BLAST Act Follows Bill to End Taxpayer-Funded Pensions for Congress, andNo Budget, No Pay Act
Senators Rick Scott, R-Fla., and Mike Braun, R-Ind., have introduced a bill to permanently ban former members of Congress from lobbying.
“Rather than serving the public, too many in Washington spend their political careers preparing for a lucrative job at a D.C. lobbying firm where they can cash in on their connections and their access,” Senator Scott said.
“Congress should never serve as a training ground for future lobbyists, and putting an end to the revolving door is a common sense way to make Washington work for families.”
The Banning Lobbying and Safeguarding Trust (BLAST) Act is a companion bill to legislation introduced in the U.S. House by Rep. Trey Hollingsworth, R-Ind., known as H.R.1145.
Senator Scott, the former governor of Florida, defeated Democratic incumbent Bill Nelson last November. Senator Braun defeated Democratic incumbent Joe Donnelly in Indiana.
The two freshmen senators were both closely aligned with President Donald J. Trump during the 2018 campaign, and have teamed up to further the “drain the swamp” agenda.
Earlier in February, the duo introduced legislation that would end taxpayer-funded congressional pensions. The End Plush Retirements Act would still allow members to continue using the Thrift Savings Plan (TSP).
TSP is the government equivalent to a 401(k).
Senate Braun has refused to accept his pension from the U.S. Senate. In the event rules force him to do so, he has pledged to donate “every penny to Hoosier charities.”
“One of the reasons I left the private sector for Washington was to help President Trump drain the swamp and we can accomplish this by permanently banning Congressmen and Senators from lobbying Capitol Hill,” Senator Braun said.

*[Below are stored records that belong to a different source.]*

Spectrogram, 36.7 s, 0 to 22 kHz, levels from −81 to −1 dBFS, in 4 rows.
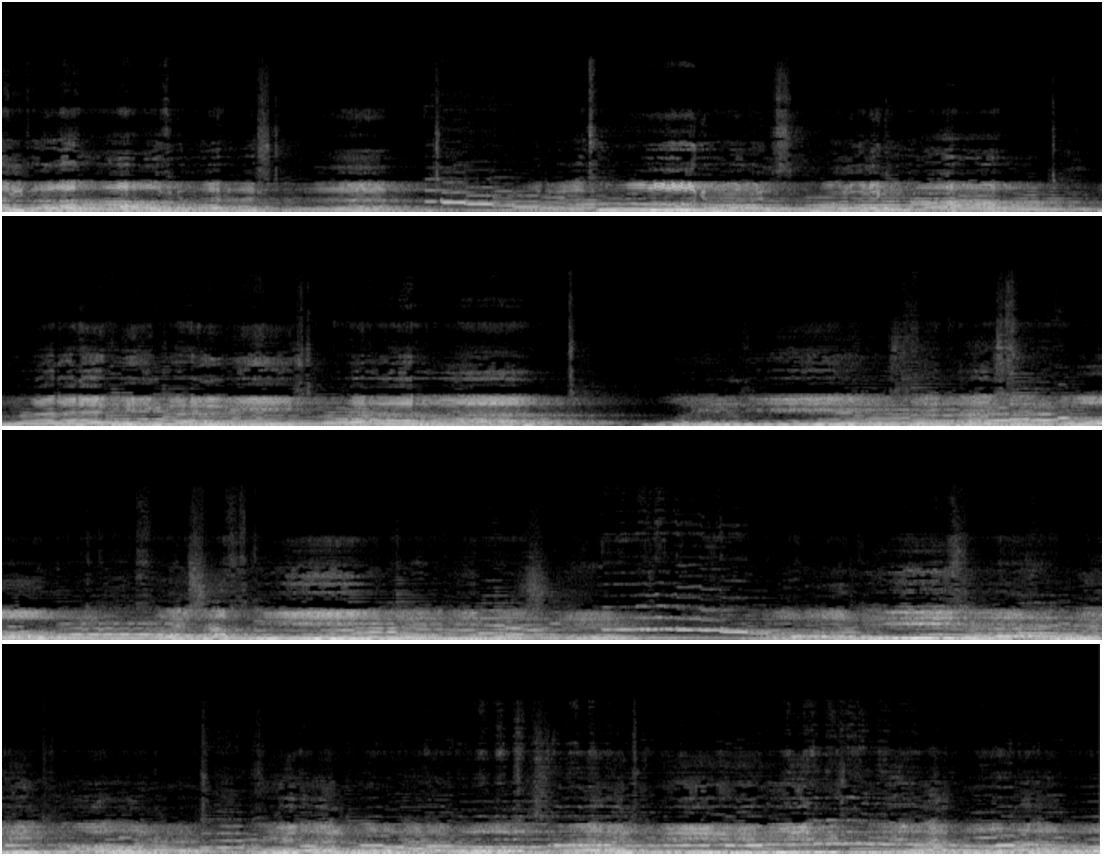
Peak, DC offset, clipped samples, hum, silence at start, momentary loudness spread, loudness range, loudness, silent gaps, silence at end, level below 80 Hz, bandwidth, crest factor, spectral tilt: -8 dBFS; under 0.1%; under 0.1%; none; 0 s; 10 LU; 6 LU; -24 LUFS; none; 0 s; -82 dBFS; 11.5 kHz; 16 dB; -6.5 dB/octave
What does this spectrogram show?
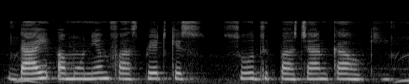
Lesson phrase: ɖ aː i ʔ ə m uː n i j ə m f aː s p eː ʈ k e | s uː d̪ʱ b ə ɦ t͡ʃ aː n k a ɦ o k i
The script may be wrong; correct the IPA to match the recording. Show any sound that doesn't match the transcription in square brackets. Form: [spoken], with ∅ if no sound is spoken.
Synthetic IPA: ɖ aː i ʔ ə m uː n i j ə m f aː s p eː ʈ k e | s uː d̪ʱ [p] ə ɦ t͡ʃ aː n k a ɦ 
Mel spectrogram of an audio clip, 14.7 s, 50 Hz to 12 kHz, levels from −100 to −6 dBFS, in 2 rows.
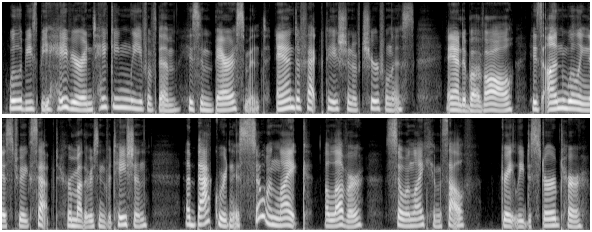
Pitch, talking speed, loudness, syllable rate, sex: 205 Hz, 145 wpm, -21 LUFS, 5.5 syllables/s, female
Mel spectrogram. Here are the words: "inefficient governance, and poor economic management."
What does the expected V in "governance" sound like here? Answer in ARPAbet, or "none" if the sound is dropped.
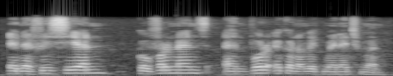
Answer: F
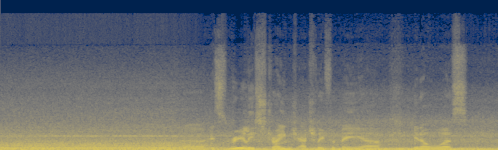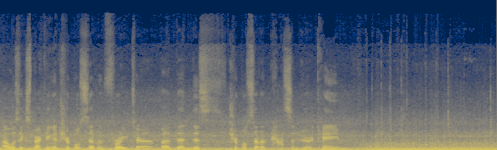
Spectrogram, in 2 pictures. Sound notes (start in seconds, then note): none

During the shutdown, they co-sponsored Senate Bill 39, also known as the No Budget, No Pay Act. It freezes pay for lawmakers in D.C. in the even the failure to pass a budget leads to a government shutdown.
“Together we can end the revolving door of career politicians coming to Washington, spending time in Congress, then enriching themselves from their service to the American people,” Senator Braun added.